Changes in Performance Parameters of Solid Rocket Motors as They Increase in Size

AC1-ATRIUM

In order to successfully design, build, and launch a solid rocket capable of surpassing the internationally-recognized boundary of space, 100 kilometers, the Propulsion Team will have to manufacture one of the largest amateur rocket motors ever made. To accomplish this goal, the team will design and test a series of scaled motors, including a six-inch diameter motor, an eight-inch diameter motor, and the final spaceflight motor, estimated to be roughly ten inches in diameter. To complete tests of all three motors, the team must design, construct, and test the motor case and its respective components, the nozzle, and the actual motor itself. In the case of the spaceflight vehicle, the motor will be roughly 300 pounds of ammonium perchlorate composite propellant that will power the rocket to speeds over Mach 5 in under fifteen seconds. The team hopes that with successful motor testing and acquisition of data, trends in the behavior and performance of solid rocket motors as they increase in size can be identified. It is known that the relationship between motor size and performance parameters (total impulse, thrust, and burn rate) is not linear. For this reason, the team expects to encounter and overcome the challenges of designing motors that are scaled in size.

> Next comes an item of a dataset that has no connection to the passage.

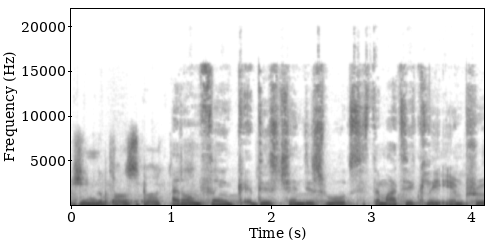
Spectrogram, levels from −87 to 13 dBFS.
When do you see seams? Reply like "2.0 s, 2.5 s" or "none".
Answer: 0.9 s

In the future, this data can be used to simplify the process of designing a rocket motor that can generally fluctuate in size and diameter without a significant loss in performance.

Poster Presentation

IGNITE GRANT AWARD